Liza Oliver, Associate Professor of Art History and South Asia Studies at Wellesley College.
Oct 20, 2022 - 5:30
Virtual and in-person viewing of the livestream in the Lower Level, Auditorium (KAM62)

Join us for the first keynote lecture in the Early Modern Global Political Art symposium by scholar Liza Oliver.

This lecture is the first keynote lecture in the symposium, "Early Modern Global Political Art." It is supported by the School of Art & Design Visitors Committee, Samuel Kress Foundation, the Institute for Global Studies through a grant from the Hewlett Foundation, and a grant from the Illinois Arts Council, a state agency.

This talk considers how spectatorial sympathy, a governing principle of eighteenth-century British art and literature, was deployed by opposing sides of the debate on Britain’s slave trade in the decades preceding its abolition.

Considering broadsides, travel narratives, and caricatures, it argues for the ways in which sentiment became a common visual currency among both abolitionists and the pro-slavery lobby, with each side respectively seeking to sever or reaffirm the connection between morality on the one hand and self-interest and economic prosperity on the other.

About Liza Oliver

Liza Oliver is an Associate Professor of Art History and South Asia Studies at Wellesley College.

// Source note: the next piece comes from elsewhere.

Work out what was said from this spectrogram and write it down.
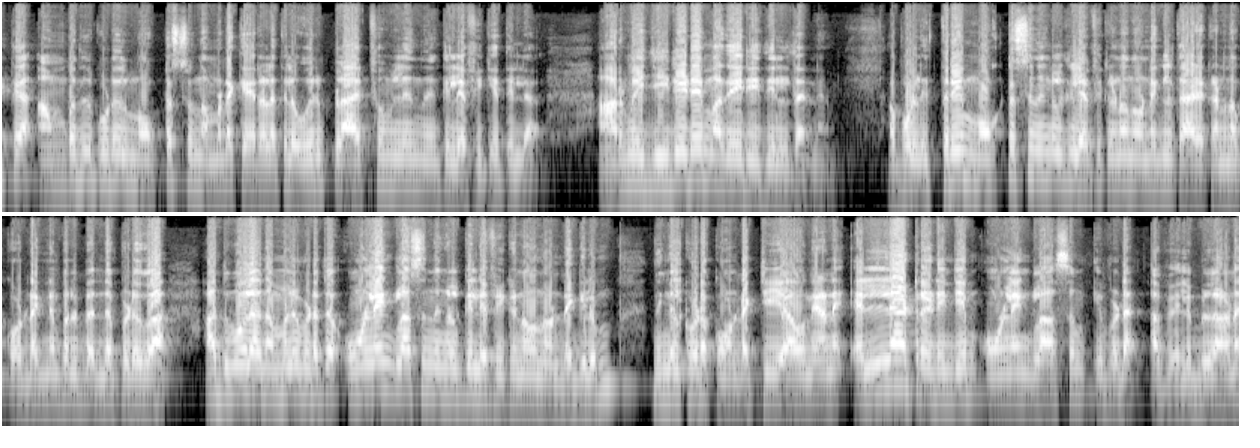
ഒക്കെ അമ്പതിൽ കൂടുതൽ മോക്ക് ടെസ്റ്റും നമ്മുടെ കേരളത്തിലെ ഒരു പ്ലാറ്റ്ഫോമിൽ നിന്ന് നിങ്ങൾക്ക് ലഭിക്കത്തില്ല. ആർമി ജി ഡിയുടെയും അതേ രീതിയിൽ തന്നെ. അപ്പോൾ ഇത്രയും മോക്ക് ടെസ്റ്റ് നിങ്ങൾക്ക് ലഭിക്കണമെന്നുണ്ടെങ്കിൽ താഴെ കാണുന്ന കോൺടാക്ട് നമ്പറിൽ ബന്ധപ്പെടുക. അതുപോലെ നമ്മൾ ഇവിടുത്തെ ഓൺലൈൻ ക്ലാസ് നിങ്ങൾക്ക് ലഭിക്കണമെന്നുണ്ടെങ്കിലും നിങ്ങൾക്ക് ഇവിടെ കോൺടാക്ട് ചെയ്യാവുന്നതാണ്. എല്ലാ ട്രേഡിന്റെയും ഓൺലൈൻ ക്ലാസ്സും ഇവിടെ അവൈലബിൾ ആണ്.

Her research and publications focus on European colonial and imperial histories in South Asia and the West Indies. Her first book, Art, Trade, and Imperialism in Early Modern French India (2019), examined the integration of the French East India Company with the eighteenth-century textile industries of India’s Coromandel Coast.

Her current book project, Empire of Hunger: Representing Famine, Land, and Labor in Colonial India, explores the many famines that devastated South Asia in the second half of the nineteenth century and how photographs aided the constitution of British colonial policies around famine, land, and agricultural labor.

Uniting art historical analysis with political ecology and environmental and food studies, it illuminates the fraught convergence of economic liberalism and humanitarianism in colonial India.